→ **EXERCISE DIRECTIONS**
Could the listing below be returned exactly, with its pictures left out?

→ **TASK INPUT**

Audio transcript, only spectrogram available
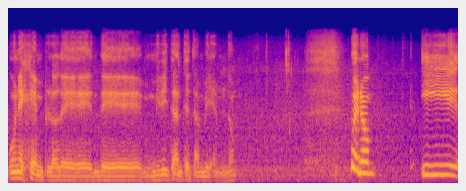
un ejemplo de, militante también, ¿no? Bueno, y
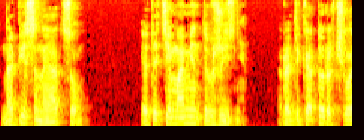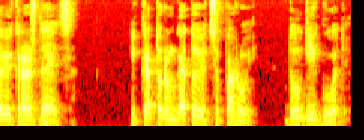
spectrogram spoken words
Написанное отцом – это те моменты в жизни, ради которых человек рождается и к которым готовится порой долгие годы.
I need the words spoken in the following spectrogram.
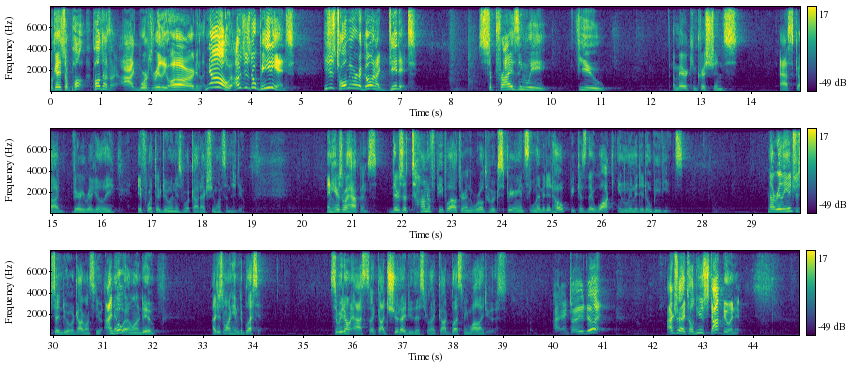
Okay, so Paul, Paul's not like, I worked really hard. And no, I was just obedient. He just told me where to go and I did it. Surprisingly few American Christians ask God very regularly if what they're doing is what God actually wants them to do. And here's what happens there's a ton of people out there in the world who experience limited hope because they walk in limited obedience. Not really interested in doing what God wants to do. I know what I want to do. I just want Him to bless it. So we don't ask, like, God, should I do this? We're like, God, bless me while I do this. I didn't tell you to do it. Actually, I told you to stop doing it.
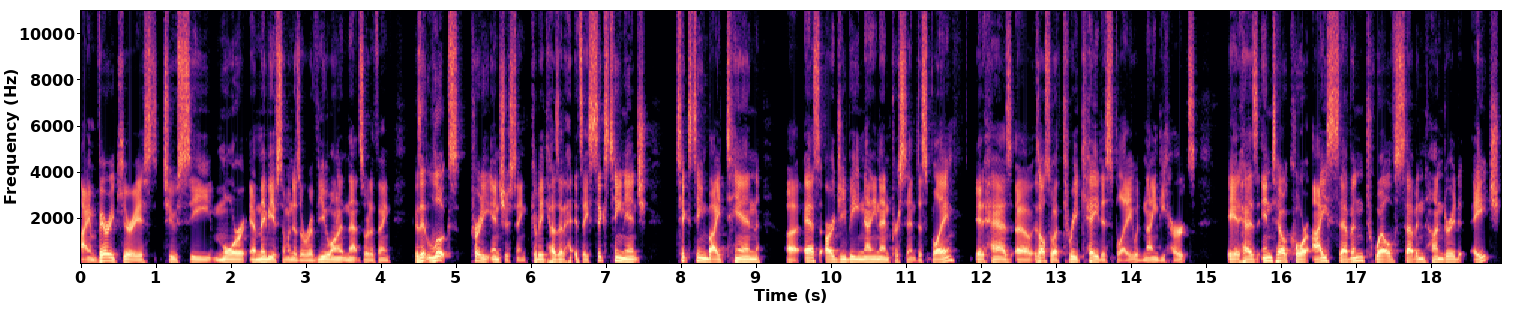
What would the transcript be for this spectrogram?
I am very curious to see more, and maybe if someone does a review on it and that sort of thing, because it looks pretty interesting because it, it's a 16 inch, 16 by 10 uh, sRGB 99% display. It has uh, it's also a 3K display with 90 hertz. It has Intel Core i7 12700H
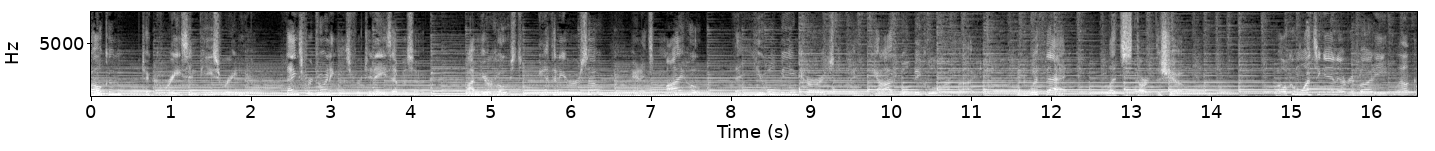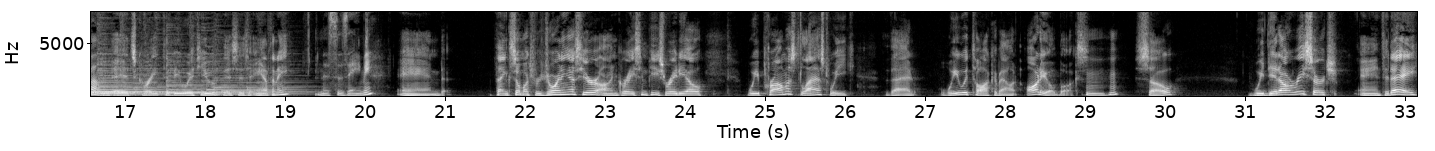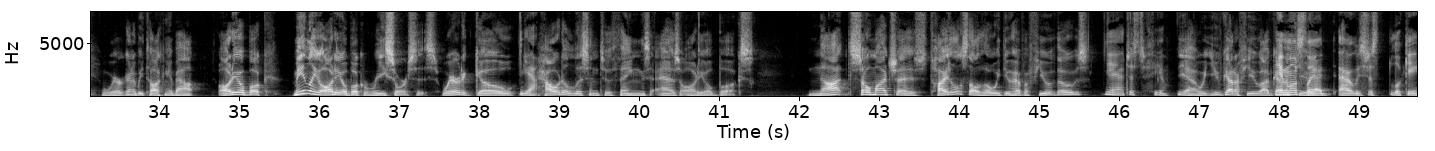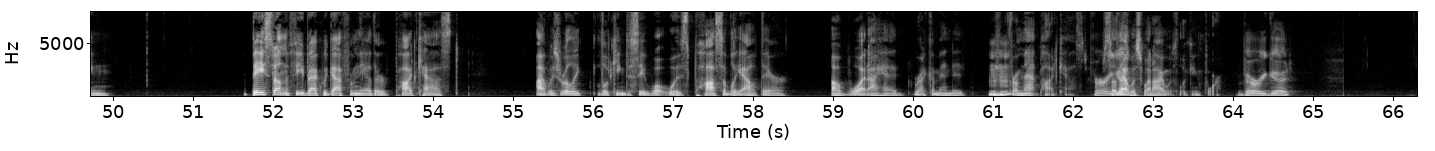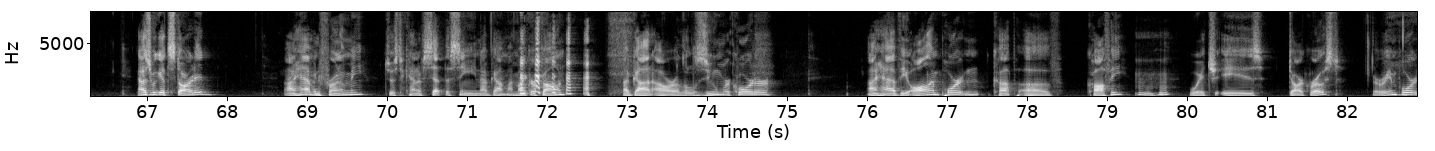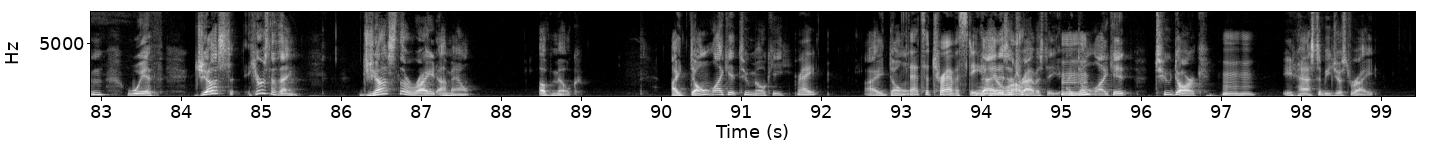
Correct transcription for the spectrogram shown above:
Welcome to Grace and Peace Radio. Thanks for joining us for today's episode. I'm your host, Anthony Russo, and it's my hope that you will be encouraged and God will be glorified. And with that, let's start the show. Welcome once again, everybody. Welcome. It's great to be with you. This is Anthony, And this is Amy. and thanks so much for joining us here on Grace and Peace Radio. We promised last week that we would talk about audiobooks. Mm-hmm. So we did our research, and today we're going to be talking about audiobook, mainly audiobook resources, where to go, Yeah. how to listen to things as audiobooks. Not so much as titles, although we do have a few of those. Yeah, just a few. Yeah, we, you've got a few. I've got Yeah, a mostly. I, I was just looking, based on the feedback we got from the other podcast, I was really looking to see what was possibly out there of what I had recommended from that podcast. Mm-hmm. Very so good. that was what I was looking for. Very good. As we get started, I have in front of me, just to kind of set the scene, I've got my microphone, I've got our little Zoom recorder, I have the all important cup of coffee, which is dark roast, very important, with just, here's the thing, just the right amount of milk. I don't like it too milky. Right? I don't That's a travesty. that is a world. travesty. I don't like it too dark. Mm-hmm. It has to be just right.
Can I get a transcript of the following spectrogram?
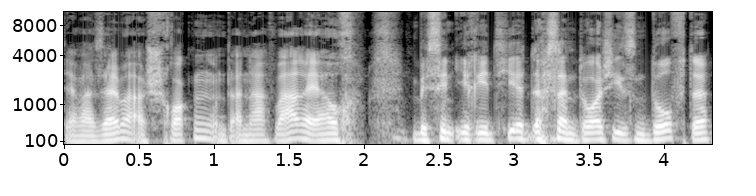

→ **ANSWER TO THIS PROBLEM**
Audio transcript, only spectrogram available
un ejemplo de, militante también, ¿no? Bueno, y
spectrogram spoken words
Написанное отцом – это те моменты в жизни, ради которых человек рождается и к которым готовится порой долгие годы.
I need the words spoken in the following spectrogram.
Okay, so Paul, Paul's not like, I worked really hard. And no, I was just obedient. He just told me where to go and I did it. Surprisingly few American Christians ask God very regularly if what they're doing is what God actually wants them to do. And here's what happens there's a ton of people out there in the world who experience limited hope because they walk in limited obedience. Not really interested in doing what God wants to do. I know what I want to do. I just want Him to bless it. So we don't ask, like, God, should I do this? We're like, God, bless me while I do this. I didn't tell you to do it. Actually, I told you to stop doing it.
What would the transcript be for this spectrogram?
I am very curious to see more, and maybe if someone does a review on it and that sort of thing, because it looks pretty interesting because it, it's a 16 inch, 16 by 10 uh, sRGB 99% display. It has uh, it's also a 3K display with 90 hertz. It has Intel Core i7 12700H
Correct transcription for the spectrogram shown above:
Welcome to Grace and Peace Radio. Thanks for joining us for today's episode. I'm your host, Anthony Russo, and it's my hope that you will be encouraged and God will be glorified. And with that, let's start the show. Welcome once again, everybody. Welcome. It's great to be with you. This is Anthony, And this is Amy. and thanks so much for joining us here on Grace and Peace Radio. We promised last week that we would talk about audiobooks. Mm-hmm. So we did our research, and today we're going to be talking about audiobook, mainly audiobook resources, where to go, Yeah. how to listen to things as audiobooks. Not so much as titles, although we do have a few of those. Yeah, just a few. Yeah, we, you've got a few. I've got Yeah, a mostly. I, I was just looking, based on the feedback we got from the other podcast, I was really looking to see what was possibly out there of what I had recommended from that podcast. Mm-hmm. Very so good. that was what I was looking for. Very good. As we get started, I have in front of me, just to kind of set the scene, I've got my microphone, I've got our little Zoom recorder, I have the all important cup of coffee, which is dark roast, very important, with just, here's the thing, just the right amount of milk. I don't like it too milky. Right? I don't That's a travesty. that is a world. travesty. I don't like it too dark. Mm-hmm. It has to be just right.
Can I get a transcript of the following spectrogram?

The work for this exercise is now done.